Problem statement
Where the records below begin, start copying, and stop after the line that contains "Spectrogram of a recording, levels"; reproduce every line exactly but omit pictures.

Stored items:
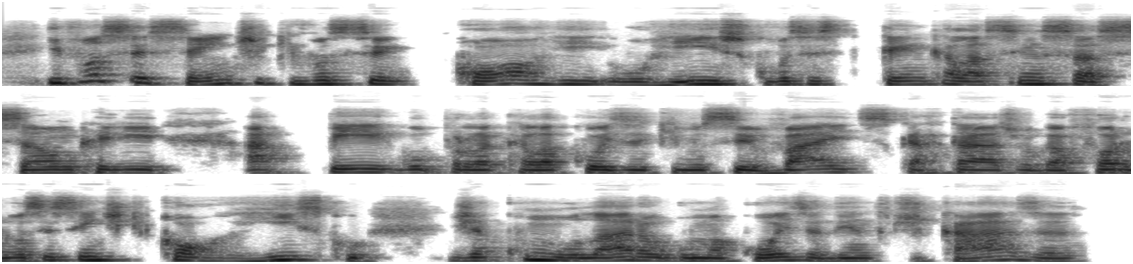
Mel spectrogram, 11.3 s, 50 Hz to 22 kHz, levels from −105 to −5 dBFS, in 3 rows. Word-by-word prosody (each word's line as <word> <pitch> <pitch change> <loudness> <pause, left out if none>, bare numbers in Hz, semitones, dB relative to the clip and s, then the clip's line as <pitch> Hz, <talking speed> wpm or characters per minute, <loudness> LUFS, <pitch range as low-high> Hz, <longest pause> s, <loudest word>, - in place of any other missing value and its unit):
E 205 - +6
você 285 -3 +1
sente 175 +2 +1
que 170 - -5
você 160 -1 +2
corre 155 -1 -1
o 130 - -3
risco, 135 +4 +2
você 150 +1 -1 0.2
tem 150 0 +1
aquela 150 -3 -1
sensação, 135 -3 +1
aquele 135 0 -1 0.3
apego 140 +2 0
por 135 -2 -2
aquela 125 0 +1
coisa 130 -2 +1
que - - -7
você 125 +1 +2
vai 130 +6 +1
descartar 135 -3 0
e 125 - -4
jogar 120 -1 -2
fora? 135 +3 +1
Você 135 +3 +1
sente 160 +1 +3
que 160 - -10
corre 130 -6 -1
risco 160 -2 0 0.3
de 140 +1 0
acumular 145 -1 +2
alguma 130 -3 0
coisa 135 +1 0
dentro 125 0 -2
de 120 - -7
casa? 125 -7 -2
140 Hz, 190 wpm, -23 LUFS, 130-155 Hz, 0.3 s, E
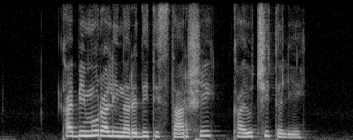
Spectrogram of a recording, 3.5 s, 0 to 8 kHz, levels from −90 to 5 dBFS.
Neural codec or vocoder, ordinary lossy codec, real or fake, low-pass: none; none; real; none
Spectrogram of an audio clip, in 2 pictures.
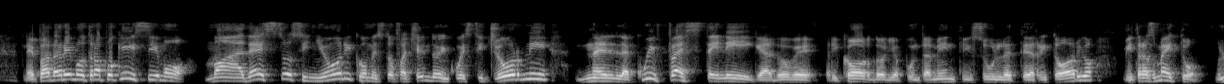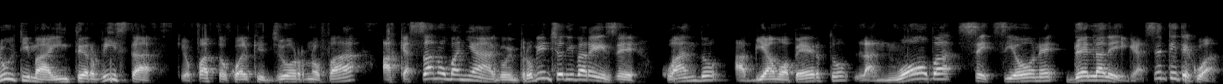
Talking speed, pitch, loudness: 125 wpm, 185 Hz, -18 LUFS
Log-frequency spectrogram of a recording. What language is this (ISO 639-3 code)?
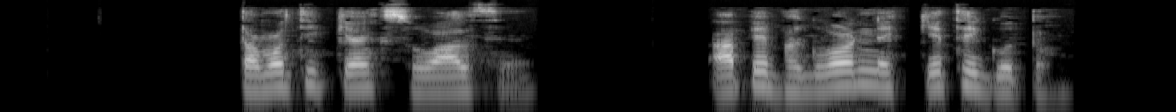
kvx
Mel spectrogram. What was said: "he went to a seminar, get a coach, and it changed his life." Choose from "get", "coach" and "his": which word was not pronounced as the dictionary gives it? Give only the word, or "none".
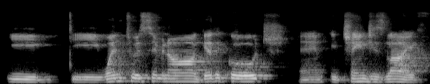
none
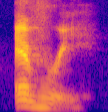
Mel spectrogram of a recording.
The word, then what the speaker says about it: every: silent last one here every every what is our answer every every every every Peres perfect the second e is silent we do not say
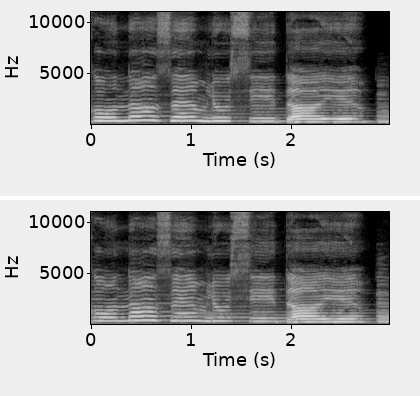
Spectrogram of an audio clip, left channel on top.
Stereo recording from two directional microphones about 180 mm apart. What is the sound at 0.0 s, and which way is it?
Music, 15° left (ahead or behind).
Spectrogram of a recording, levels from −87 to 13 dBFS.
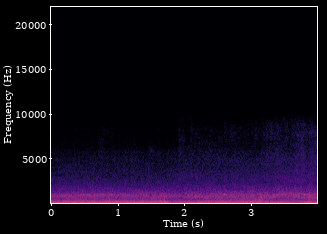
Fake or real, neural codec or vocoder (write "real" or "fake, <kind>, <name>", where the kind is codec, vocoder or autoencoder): fake, autoencoder, DAC-VAE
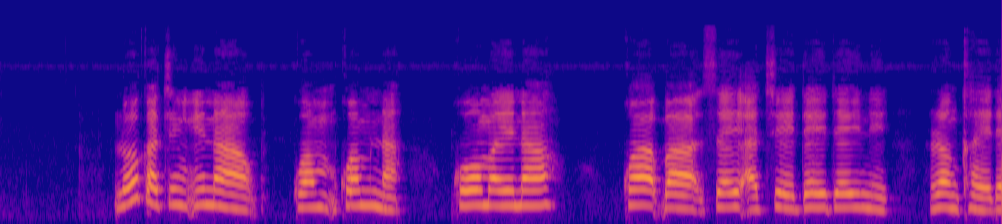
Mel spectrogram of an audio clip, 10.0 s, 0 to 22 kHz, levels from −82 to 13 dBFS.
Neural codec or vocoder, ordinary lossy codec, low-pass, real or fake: vocoder, 44.1 kHz, 128 mel bands, Pupu-Vocoder; MP3, 64 kbps; 14.4 kHz; fake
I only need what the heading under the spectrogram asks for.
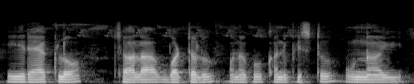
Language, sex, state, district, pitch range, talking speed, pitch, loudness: Telugu, male, Telangana, Mahabubabad, 115-120 Hz, 115 wpm, 115 Hz, -18 LUFS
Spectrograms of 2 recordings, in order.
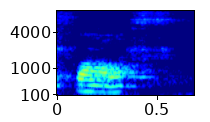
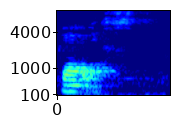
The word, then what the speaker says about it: Faust: term comes from the Legend of false which almost sounds like false but it's f-a-u-s-t so I think it's how you say it false who traded his soul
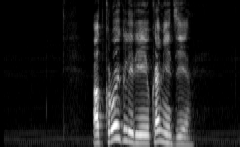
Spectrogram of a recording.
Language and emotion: Russian, neutral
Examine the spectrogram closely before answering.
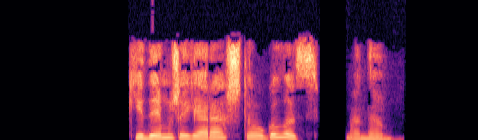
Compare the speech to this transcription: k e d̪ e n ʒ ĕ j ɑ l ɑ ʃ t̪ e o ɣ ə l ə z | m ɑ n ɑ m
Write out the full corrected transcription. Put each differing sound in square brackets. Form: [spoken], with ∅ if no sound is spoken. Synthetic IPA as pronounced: k [i] d̪ e [m] ʒ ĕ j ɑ [ɾ] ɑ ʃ t̪ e o ɣ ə l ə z | m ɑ n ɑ m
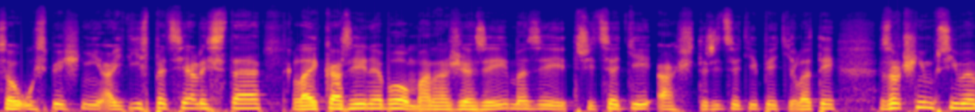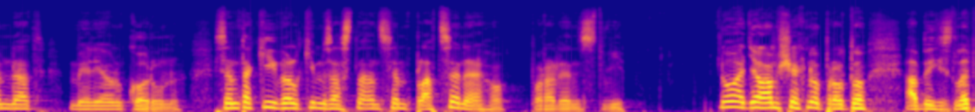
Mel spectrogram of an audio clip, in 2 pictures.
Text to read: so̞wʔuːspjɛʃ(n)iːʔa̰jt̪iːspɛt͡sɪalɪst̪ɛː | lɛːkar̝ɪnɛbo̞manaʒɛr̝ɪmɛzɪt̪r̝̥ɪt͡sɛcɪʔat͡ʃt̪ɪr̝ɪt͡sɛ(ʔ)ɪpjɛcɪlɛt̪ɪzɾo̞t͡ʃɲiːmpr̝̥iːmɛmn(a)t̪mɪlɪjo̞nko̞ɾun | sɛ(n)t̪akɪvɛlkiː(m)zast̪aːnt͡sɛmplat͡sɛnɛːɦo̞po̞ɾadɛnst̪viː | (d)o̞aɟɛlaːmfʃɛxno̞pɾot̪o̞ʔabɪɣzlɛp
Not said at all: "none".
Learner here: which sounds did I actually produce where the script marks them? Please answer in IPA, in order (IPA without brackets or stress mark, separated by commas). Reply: ɲ, c, a, m, m, n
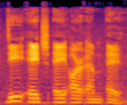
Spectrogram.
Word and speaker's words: dharma: It's like D-H-A-R-M-A, and the R is the duh, so it's dharma.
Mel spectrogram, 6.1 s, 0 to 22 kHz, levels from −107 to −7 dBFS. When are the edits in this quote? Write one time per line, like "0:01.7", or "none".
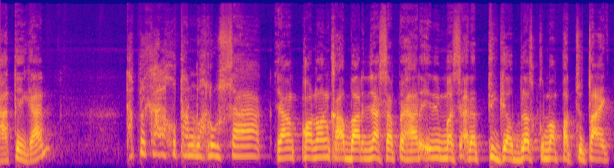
0:02.6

Response to this exercise
Mel spectrogram, 11.3 s, 50 Hz to 22 kHz, levels from −105 to −5 dBFS, in 3 rows. Word-by-word prosody (each word's line as <word> <pitch> <pitch change> <loudness> <pause, left out if none>, bare numbers in Hz, semitones, dB relative to the clip and s, then the clip's line as <pitch> Hz, <talking speed> wpm or characters per minute, <loudness> LUFS, <pitch range as low-high> Hz, <longest pause> s, <loudest word>, - in place of any other missing value and its unit):
E 205 - +6
você 285 -3 +1
sente 175 +2 +1
que 170 - -5
você 160 -1 +2
corre 155 -1 -1
o 130 - -3
risco, 135 +4 +2
você 150 +1 -1 0.2
tem 150 0 +1
aquela 150 -3 -1
sensação, 135 -3 +1
aquele 135 0 -1 0.3
apego 140 +2 0
por 135 -2 -2
aquela 125 0 +1
coisa 130 -2 +1
que - - -7
você 125 +1 +2
vai 130 +6 +1
descartar 135 -3 0
e 125 - -4
jogar 120 -1 -2
fora? 135 +3 +1
Você 135 +3 +1
sente 160 +1 +3
que 160 - -10
corre 130 -6 -1
risco 160 -2 0 0.3
de 140 +1 0
acumular 145 -1 +2
alguma 130 -3 0
coisa 135 +1 0
dentro 125 0 -2
de 120 - -7
casa? 125 -7 -2
140 Hz, 190 wpm, -23 LUFS, 130-155 Hz, 0.3 s, E
Spectrogram of a recording, 3.5 s, 0 to 8 kHz, levels from −90 to 5 dBFS.
Neural codec or vocoder, ordinary lossy codec, real or fake, low-pass: none; none; real; none
Spectrogram of an audio clip, in 2 pictures.
Talking speed, pitch, loudness: 125 wpm, 185 Hz, -18 LUFS
Log-frequency spectrogram of a recording. What language is this (ISO 639-3 code)?
kvx
Mel spectrogram. What was said: "he went to a seminar, get a coach, and it changed his life." Choose from "get", "coach" and "his": which word was not pronounced as the dictionary gives it? Give only the word, or "none".
none
Mel spectrogram of a recording.
The word, then what the speaker says about it: every: silent last one here every every what is our answer every every every every Peres perfect the second e is silent we do not say
Spectrogram of an audio clip, left channel on top.
Stereo recording from two directional microphones about 180 mm apart. What is the sound at 0.0 s, and which way is it?
Music, 15° left (ahead or behind).
Spectrogram of a recording, levels from −87 to 13 dBFS.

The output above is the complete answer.